Tuesday, March 07, 2006

Whose crazy idea was this?

And why would I try to follow them on a 100 day regime that I knew would torture me? It seemed such a good idea: 100 days to get fit. Brilliant. Just the motivation I needed after a year of no formal exercise routine. It would be part of the whole "taking better care of myself" promise: testing before very meal, weighing the carbs rather than eyeballing, actually scheduling check-ups and going through with them. Yes, I would be a better person and my BG would be perfect.
I chose a new endo, and after waiting three months to see her I had all the tests done, asked to see a dietician and stepped up the informal exercise, which was walking the huge hounds 45 minutes a day to 60 minutes.
Combined effect of this new routine after one month? A1c: up, blood pressure: up; most disheartening of all: I have gained four pounds. It's enough to make me drown my sorrows in a vat of champagne with a side order of Sachertorte. However, I am made of stronger stuff, I am not a quitter. No, not me. I will increase my exercise, I will sweat off those extra pounds, I will achieve better glucose control. I will join a gym.
I used to have a lovely gym, five seconds away. The management was lovely, the gym rats were friendly, the fees were reasonable. But I moved from my perfect gym to a new town, miles away from a shop, never mind a gym so I have to be very motivated to get in the car in the cold, and rain and snow and exercise. Still I am on a mission here so Ii started to check out the gyms in the area. Firstly they are much more expensive, some are too high-powered for me (shouting at me doesn't motivate me, it traumatises me), some don't seemed to have any trained staff. In short, no great gym.
But I have a back-up plan, in my basement, alone and unused is a treadmill. It was left by the previous owner and I used it for the first month or so after we moved here in 2004. I would get back on the treadmill, no problem. Well there were a couple of problems. One, it was filthy so I had to clean it before I did anything else. Then I couldn't get it to work. I checked the extension cord: working. I checked the wall socket: working. I checked the safety key: in place. I decided to move it so that the plug reached the wall socket without using the extension cord. I don't know why I did this; maybe I thought there would be more power in a shorter cord?
I learned one thing: treadmills are heavy, really, really heavy. I pushed, and I shoved and I pulled it so that the cord reached. And, nothing! I was totally frustrated and so I yanked the plug out of the wall- it was covered in verdigris. So I ran up to the garage, grabbed some steel wool and cleaned the plug and voila, power. By this time I was covered in grime, red-faced and sweating. I felt like I had had a good workout already. I managed 10 minutes on the treadmill that day.

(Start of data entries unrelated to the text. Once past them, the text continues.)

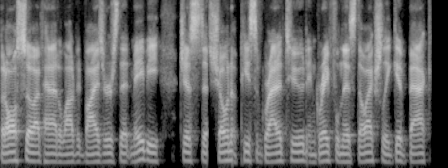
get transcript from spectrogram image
But also, I've had a lot of advisors that maybe just uh, showing a piece of gratitude and gratefulness, they'll actually give back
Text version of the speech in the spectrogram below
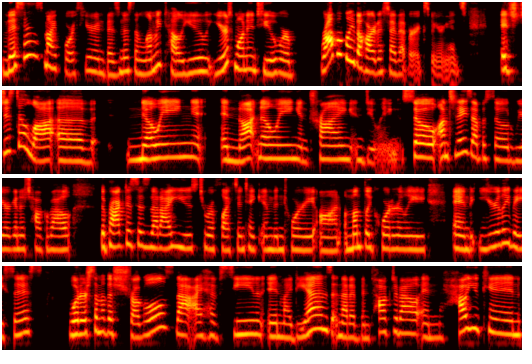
This is my fourth year in business. And let me tell you, years one and two were probably the hardest I've ever experienced. It's just a lot of knowing and not knowing and trying and doing. So, on today's episode, we are going to talk about the practices that I use to reflect and take inventory on a monthly, quarterly, and yearly basis. What are some of the struggles that I have seen in my DMs and that have been talked about, and how you can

That was March 1. It's now March 7 and I this is killing me. After 10 minutes I am drenched in sweat, my legs are sore and my back is killing me. Surely it shouldn't be this hard? When does it start to get easier? I'm doing this to make me feel better and live longer, right now I think I may not survive the week.

Wednesday, March 01, 2006

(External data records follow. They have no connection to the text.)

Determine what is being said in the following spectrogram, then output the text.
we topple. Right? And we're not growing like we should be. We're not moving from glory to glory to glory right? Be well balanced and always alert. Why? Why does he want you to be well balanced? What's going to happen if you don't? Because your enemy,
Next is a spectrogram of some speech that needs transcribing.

Spring resolution

Denial. It's been fun: no testing, no check ups = no disappointing numbers on that damn meter, no disbelief from my endo who obviously thinks I am lying or "non-compliant" as I learnt is the politically correct medical term for "I do not know what to do with this patient".
Of course someone somewhere is out to spoil my fun. In this case it's the doctor who refuses to write any more prescriptions until I have a medical. Party pooper.
I briefly consider buying supplies off the web but generic insulin has never been my thing, and I'm as cheap as hell. I want all the techie stuff, brand names etc and I want it for the lowest co-pay I can get. So I schedule a medical with a new family doctor who does not shout at me or about me to the staff.
And suprisingly for all the neglect my BG A1c isn't too bad, blood-pressure is ok, EKG is great and I'm not deaf either. Hurrah.
Have decided to make a belated New Year's resolution and take control. We'll see how long it lasts, for the moment I am taking it one day at a time.